The AccessText Network is a web-based application that puts all the information a publisher needs to process requests on one ‘dashboard’, accessible from any web-browser. The system is powerful but easy to use, and full documentation and training materials are available.

AccessText is an information “portal” built upon a database of “metadata” (data about individual titles). Disability Service Providers (DSPs) will use the portal to determine their options for obtaining files or permissions to meet specific student needs, and, through portal functions, they can manage the logistics of the process by which those needs are met. AccessText offers an optional secure repository service for publishers that prefer not to handle file distribution logistics themselves.

The AccessText process begins when an institution enters a request for an electronic file for one of the publisher’s titles. The system automatically sends an email to the publisher’s staff letting them know a new request has been made. The publisher can then approve the request and fulfill it all from the dashboard with a few clicks. The system can also be customized by the publisher to auto-fulfill requests and not send out emails. The publisher can view all activity at any time by viewing their dashboard.

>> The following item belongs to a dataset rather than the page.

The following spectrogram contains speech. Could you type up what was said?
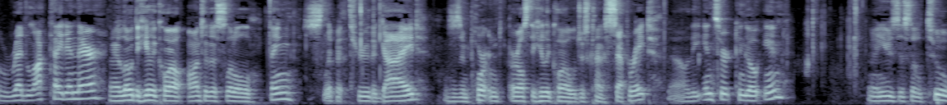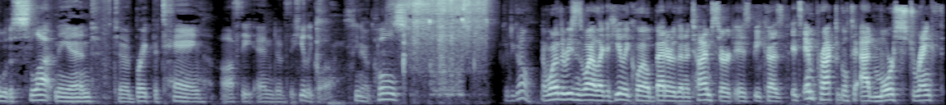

Publishers can manage the information about their titles right from the dashboard. The system is designed to give each publisher maximum flexibility in how it manages its control of rights, permissions, and access down to the title and/or school level. They can add titles and edit title information, as needed. All requests from colleges are tracked by title, and many reports are available to show the current number of requests and their status. The system is fully secure and password protected.

College and university students with disabilities that impair their ability to read printed texts are working with their school's (DSP) to obtain accessible electronic files for their textbooks. The Association of American Publishers (AAP) developed the AccessText Network (ATN) to improve this process for publishers, postsecondary institutions, and students.

The mission of AccessText is to provide a simple, efficient, and flexible method for processing file and permission requests from colleges and universities. Eight charter publishers, working through the AAP, donated funds to develop and operate AccessText. The AAP provides funding for ATN’s continued operation. The AAP selected AMAC Accessibility, an initiative of the University System of Georgia, to operate the AccessText Network.

Benefits for Publishers

  • Member publishers will be able to more efficiently and securely manage the constantly increasing number of requests for files and permissions. The AccessText application enables publishers to track requests from a dashboard that shows all pending and completed requests.
  • All participating schools (“members”) are screened for eligibility by ATN staff before they are allowed to place requests through the AccessText system. Publishers can click on the profile of any requesting school to see their full details and contact information.
  • The AccessText staff works closely with publishers to ensure the system meets their needs and is secure and easy to use. Training and support is available on the web and by email and phone.
  • Publishers are provided with multiple fulfillment methods. One of which is a complimentary Stored File system where a publisher may opt to have all requests for that file auto-fulfilled greatly reducing workload. Publishers may also opt to fulfill via an email or via their own ftp site or via ATN's complimentary FTP.
  • Voluntary participation by publishers with AccessText is a proactive measure to reduce the justification for state legislatures to pass conflicting textbook laws.
  • AccessText will help academic publishers better understand the needs of students with disabilities, which will be increasingly important as more K-12 students who have used NIMAS-based books begin to enter college.


AccessText is a proactive measure to ensure students with disabilities are not discriminated against as instructional technology advances.